A new World Bank report outlines the short and medium-term toll the Ebola crisis could take on the three most heavily affected countries – Guinea, Liberia and Sierra Leone – if those countries and their partners don’t immediately ramp up efforts to contain the disease outbreak. Estimates of the impact on the three countries for 2015 range from $97 million (if the epidemic is rapidly contained) to $809 million (if control of the epidemic is delayed).
The impact is already evident in Guinea, Liberia and Sierra Leone, the three countries with the highest number of Ebola cases. Early estimates for growth in Guinea have been halved from 4.5% to 2.4% as a result of the disease. Already among the poorest countries in West Africa with a population of 12 million, Guinea has seen the biggest losses in its agriculture industry. An exodus of farm workers from the countryside has meant lower exports of key products like cocoa and palm oil.
Sierra Leone, once navigating toward Middle Income status at an 11.3% annual growth rate could see growth of only 8% in 2014 and zero in 2015. The disease has spread to all but one of the country’s 13 districts, with four doctors and 30 nurses among the dead. The country has been devastated by restrictions on international travel, the closing of markets, disruption of farming activities and a slow-down in critical mining operations as a result of foreign workers fleeing the country for fear of contracting Ebola.

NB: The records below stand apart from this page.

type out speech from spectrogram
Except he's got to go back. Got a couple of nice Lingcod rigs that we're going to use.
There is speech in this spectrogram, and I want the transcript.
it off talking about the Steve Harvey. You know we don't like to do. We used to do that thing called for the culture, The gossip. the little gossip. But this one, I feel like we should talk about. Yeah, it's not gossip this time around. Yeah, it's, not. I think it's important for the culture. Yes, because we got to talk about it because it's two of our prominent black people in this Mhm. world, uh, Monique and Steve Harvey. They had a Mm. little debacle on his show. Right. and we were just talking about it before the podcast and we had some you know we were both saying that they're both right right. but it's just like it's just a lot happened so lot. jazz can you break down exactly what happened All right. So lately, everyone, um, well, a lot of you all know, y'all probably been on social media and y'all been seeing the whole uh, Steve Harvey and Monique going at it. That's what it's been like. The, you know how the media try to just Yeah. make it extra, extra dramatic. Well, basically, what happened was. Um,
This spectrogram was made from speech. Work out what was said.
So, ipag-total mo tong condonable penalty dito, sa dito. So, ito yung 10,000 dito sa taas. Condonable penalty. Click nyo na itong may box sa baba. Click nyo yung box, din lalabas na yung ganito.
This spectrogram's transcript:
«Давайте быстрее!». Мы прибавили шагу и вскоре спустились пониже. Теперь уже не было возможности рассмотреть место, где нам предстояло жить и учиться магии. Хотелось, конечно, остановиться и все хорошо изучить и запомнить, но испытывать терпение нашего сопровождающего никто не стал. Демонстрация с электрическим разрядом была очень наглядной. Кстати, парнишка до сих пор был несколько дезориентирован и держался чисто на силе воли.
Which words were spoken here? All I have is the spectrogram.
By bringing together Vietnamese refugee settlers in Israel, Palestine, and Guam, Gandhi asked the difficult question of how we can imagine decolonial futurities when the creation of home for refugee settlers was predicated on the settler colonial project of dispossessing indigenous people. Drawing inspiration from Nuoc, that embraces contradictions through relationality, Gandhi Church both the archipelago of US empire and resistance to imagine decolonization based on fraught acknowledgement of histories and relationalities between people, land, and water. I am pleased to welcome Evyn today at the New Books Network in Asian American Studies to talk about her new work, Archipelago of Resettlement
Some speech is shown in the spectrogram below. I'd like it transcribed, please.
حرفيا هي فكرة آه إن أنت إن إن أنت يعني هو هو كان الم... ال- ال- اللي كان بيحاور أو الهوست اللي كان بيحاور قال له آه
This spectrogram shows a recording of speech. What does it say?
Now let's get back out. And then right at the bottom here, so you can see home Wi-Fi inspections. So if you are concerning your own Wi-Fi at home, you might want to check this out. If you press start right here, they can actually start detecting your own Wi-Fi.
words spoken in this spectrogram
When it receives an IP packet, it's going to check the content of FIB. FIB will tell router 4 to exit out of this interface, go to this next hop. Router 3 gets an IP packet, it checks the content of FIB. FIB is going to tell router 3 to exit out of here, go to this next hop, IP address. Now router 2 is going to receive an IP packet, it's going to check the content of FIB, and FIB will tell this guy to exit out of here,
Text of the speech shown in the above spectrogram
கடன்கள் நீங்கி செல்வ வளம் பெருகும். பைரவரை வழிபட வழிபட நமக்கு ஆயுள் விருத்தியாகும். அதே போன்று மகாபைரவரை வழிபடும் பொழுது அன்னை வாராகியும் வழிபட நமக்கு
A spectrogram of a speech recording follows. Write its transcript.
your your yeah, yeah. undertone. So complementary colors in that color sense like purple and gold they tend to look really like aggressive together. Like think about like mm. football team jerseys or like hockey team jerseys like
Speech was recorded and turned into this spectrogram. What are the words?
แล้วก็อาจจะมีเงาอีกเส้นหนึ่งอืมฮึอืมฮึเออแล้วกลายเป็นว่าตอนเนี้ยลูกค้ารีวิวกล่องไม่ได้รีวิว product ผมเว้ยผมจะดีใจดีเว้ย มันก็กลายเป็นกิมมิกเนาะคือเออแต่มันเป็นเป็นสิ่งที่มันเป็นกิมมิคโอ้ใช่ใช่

Liberia is currently the country worst affected by the Ebola crisis. The virus has spread quickly, rates of infection are surging and deaths continue to rise. According to the report: “The largest economic effects of the crisis are not the direct costs (mortality, morbidity, caregiving, and the associated losses to working days),” the report reads, “but rather those resulting from changes in behavior–driven by fear–which have resulted in generally lower demands for goods and services and consequently lower domestic income and employment.”
The country could see negative growth rates in 2015—if Ebola is not quickly contained—impacted by the closure of one the country’s two major mining companies as a result of the disease outbreak and by disruptions to farming and agriculture. The services sector has also been affected. Liberia has seen incoming commercial flights slump from 27 per week to just six. Some hotels have reported occupancy rates as low as 10% leading many hotel workers to lose their jobs.
So far, neighboring countries have had limited economic impacts as a result of the epidemic, but that could change if measures are not taken to quickly contain the disease and prevent its spill-over, the report warns. Countries that could be affected include Nigeria, Cote d’Ivoire, Guinea-Bissau, Senegal and The Gambia.
The overall impact of Ebola is evident in two distinct areas, the report reads. First are the direct and indirect effects of sickness and death. Second are the behavioral effects resulting from peoples’ fear of a spreading epidemic, which in turn leads to a fear of interacting with others, closes the workplace, disrupts transportation and panics governments and businesses into closing seaports and airports.